Rob Arnott of Research Affiliates is less troubled by the terminology and for good reason. His firm is a leader in “smart beta” indexes and creator of the Fundamental Index (RAFI), a strategy that weighs securities using fundamental factors other than market capitalization. More than $100 billion is tracking RAFI strategies worldwide.

Mr. Arnott says: “I personally view this as a matter of semantics, the meaning of words: language evolves, and in technical fields it can evolve rapidly. Bill Sharpe invented the concepts of 'alpha' and 'beta' 50 years ago. I completely respect those who want to hang onto the original definitions, but the words have been used in somewhat fluid ways in the subsequent half-century.”

I believe the original definitions are best left unchanged. Beta is non-diversifiable market risk, other return dimensions are defined as additional risk factors, and putting these risks together in a portfolio is multifactor investing.

These definitions are clear, distinct, and stand the test of time.

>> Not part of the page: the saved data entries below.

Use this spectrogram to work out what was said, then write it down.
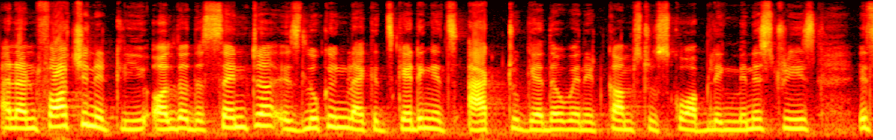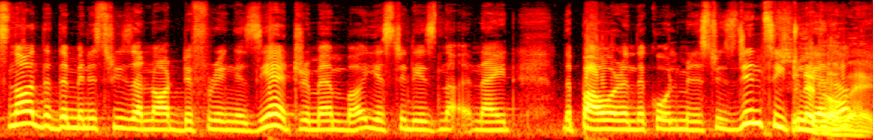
And unfortunately, although the center is looking like it's getting its act together when it comes to squabbling ministries, it's not that the ministries are not differing as yet. Remember, yesterday's night, the power and the coal ministries didn't see Still together.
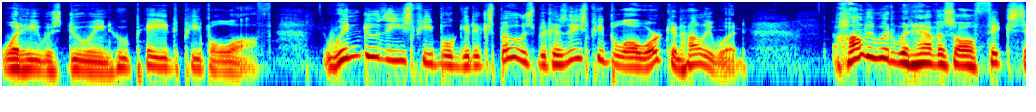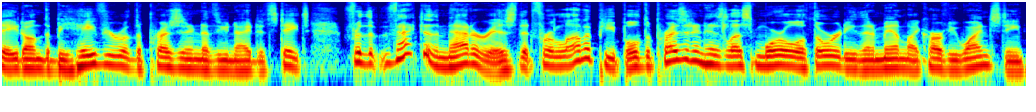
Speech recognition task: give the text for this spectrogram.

Rick Ferri is founder of Portfolio Solutions LLC, which provides low-cost investment management services using low-cost index funds and ETFs and currently manages more than $1.2 billion in AUM.